[Your instructions]
The records must be retyped exactly, with no pictures included.

(Excerpts from a dataset)
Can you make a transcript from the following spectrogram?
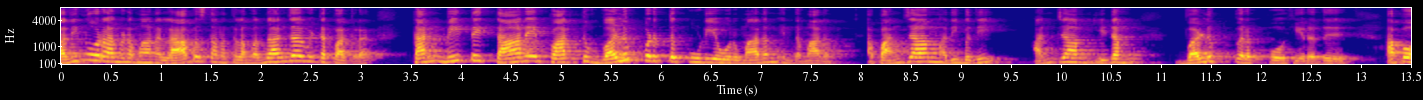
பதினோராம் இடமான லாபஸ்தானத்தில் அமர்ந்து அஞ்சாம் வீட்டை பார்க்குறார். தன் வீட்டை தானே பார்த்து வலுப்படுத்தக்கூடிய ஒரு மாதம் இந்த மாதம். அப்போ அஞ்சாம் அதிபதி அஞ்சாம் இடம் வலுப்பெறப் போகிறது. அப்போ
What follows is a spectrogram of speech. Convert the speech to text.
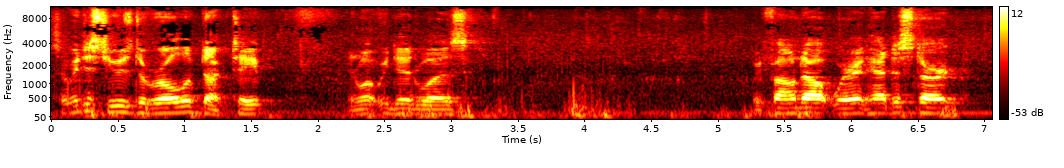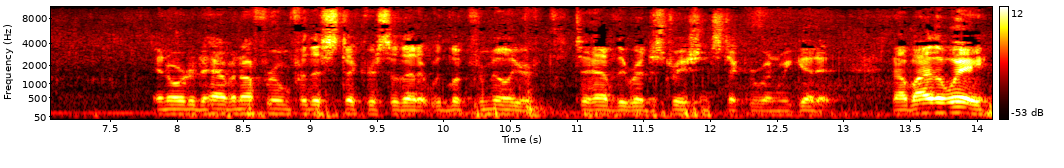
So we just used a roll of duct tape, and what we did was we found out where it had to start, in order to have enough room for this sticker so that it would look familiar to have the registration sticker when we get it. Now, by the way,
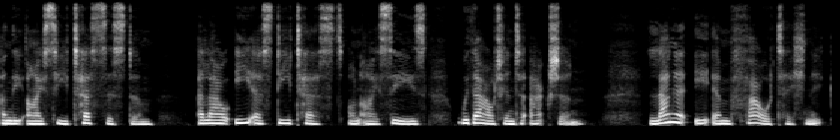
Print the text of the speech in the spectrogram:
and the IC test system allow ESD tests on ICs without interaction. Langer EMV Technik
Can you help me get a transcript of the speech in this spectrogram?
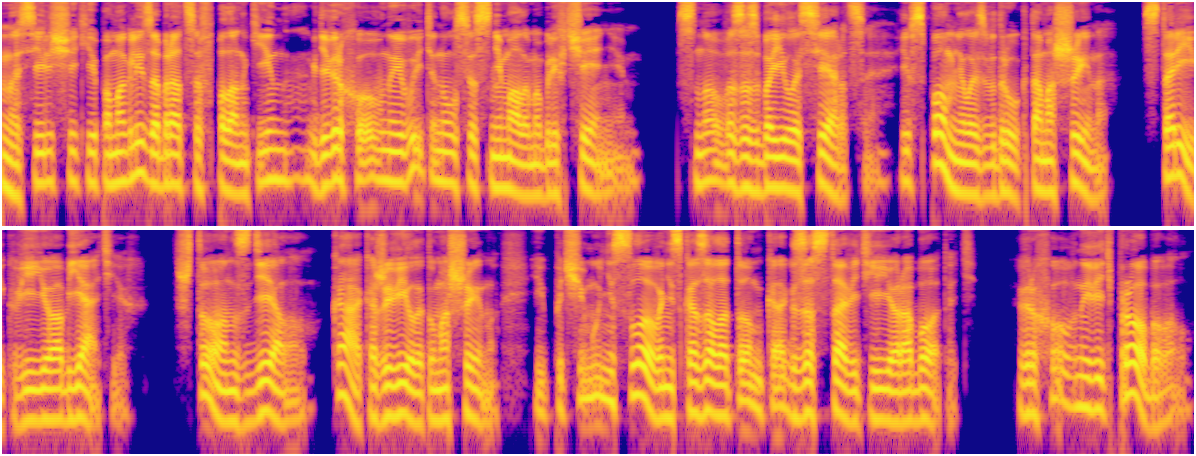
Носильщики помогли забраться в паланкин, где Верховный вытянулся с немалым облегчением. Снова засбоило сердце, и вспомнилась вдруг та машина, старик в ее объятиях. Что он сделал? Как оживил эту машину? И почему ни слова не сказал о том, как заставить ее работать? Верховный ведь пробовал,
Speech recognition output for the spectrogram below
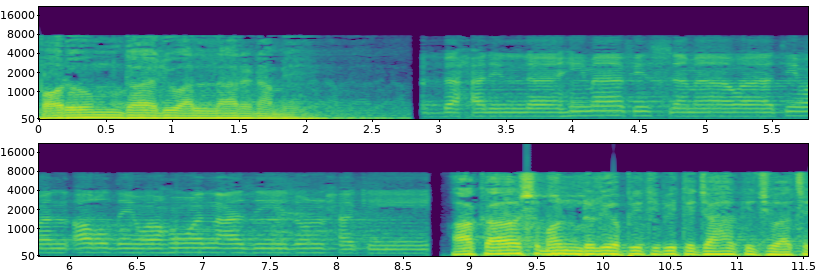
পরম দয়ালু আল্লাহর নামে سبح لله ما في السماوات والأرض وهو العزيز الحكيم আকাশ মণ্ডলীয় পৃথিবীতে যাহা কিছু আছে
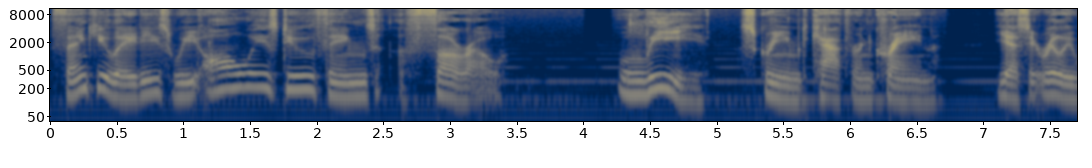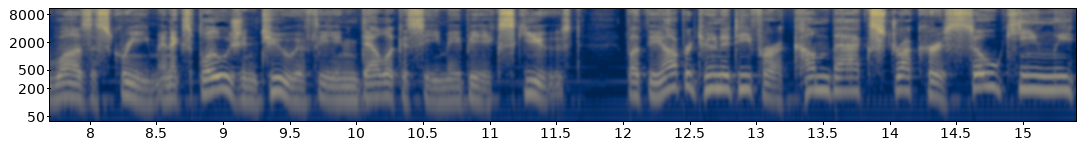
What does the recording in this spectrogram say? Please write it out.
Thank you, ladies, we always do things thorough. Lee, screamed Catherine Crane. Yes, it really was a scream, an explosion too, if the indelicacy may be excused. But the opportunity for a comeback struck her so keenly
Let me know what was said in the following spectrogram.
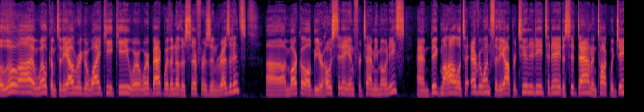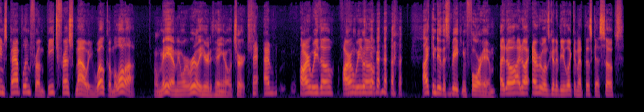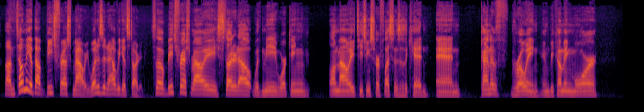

[Finished task]
Can you make a transcript from the following spectrogram?
பதினோராம் இடமான லாபஸ்தானத்தில் அமர்ந்து அஞ்சாம் வீட்டை பார்க்குறார். தன் வீட்டை தானே பார்த்து வலுப்படுத்தக்கூடிய ஒரு மாதம் இந்த மாதம். அப்போ அஞ்சாம் அதிபதி அஞ்சாம் இடம் வலுப்பெறப் போகிறது. அப்போ
What follows is a spectrogram of speech. Convert the speech to text.
So we just used a roll of duct tape, and what we did was we found out where it had to start, in order to have enough room for this sticker so that it would look familiar to have the registration sticker when we get it. Now, by the way,
Print the text of the speech in the spectrogram:
and the IC test system allow ESD tests on ICs without interaction. Langer EMV Technik
Can you help me get a transcript of the speech in this spectrogram?
Носильщики помогли забраться в паланкин, где Верховный вытянулся с немалым облегчением. Снова засбоило сердце, и вспомнилась вдруг та машина, старик в ее объятиях. Что он сделал? Как оживил эту машину? И почему ни слова не сказал о том, как заставить ее работать? Верховный ведь пробовал,
Speech recognition output for the spectrogram below
পরম দয়ালু আল্লাহর নামে سبح لله ما في السماوات والأرض وهو العزيز الحكيم আকাশ মণ্ডলীয় পৃথিবীতে যাহা কিছু আছে
What does the recording in this spectrogram say? Please write it out.
Thank you, ladies, we always do things thorough. Lee, screamed Catherine Crane. Yes, it really was a scream, an explosion too, if the indelicacy may be excused. But the opportunity for a comeback struck her so keenly
Let me know what was said in the following spectrogram.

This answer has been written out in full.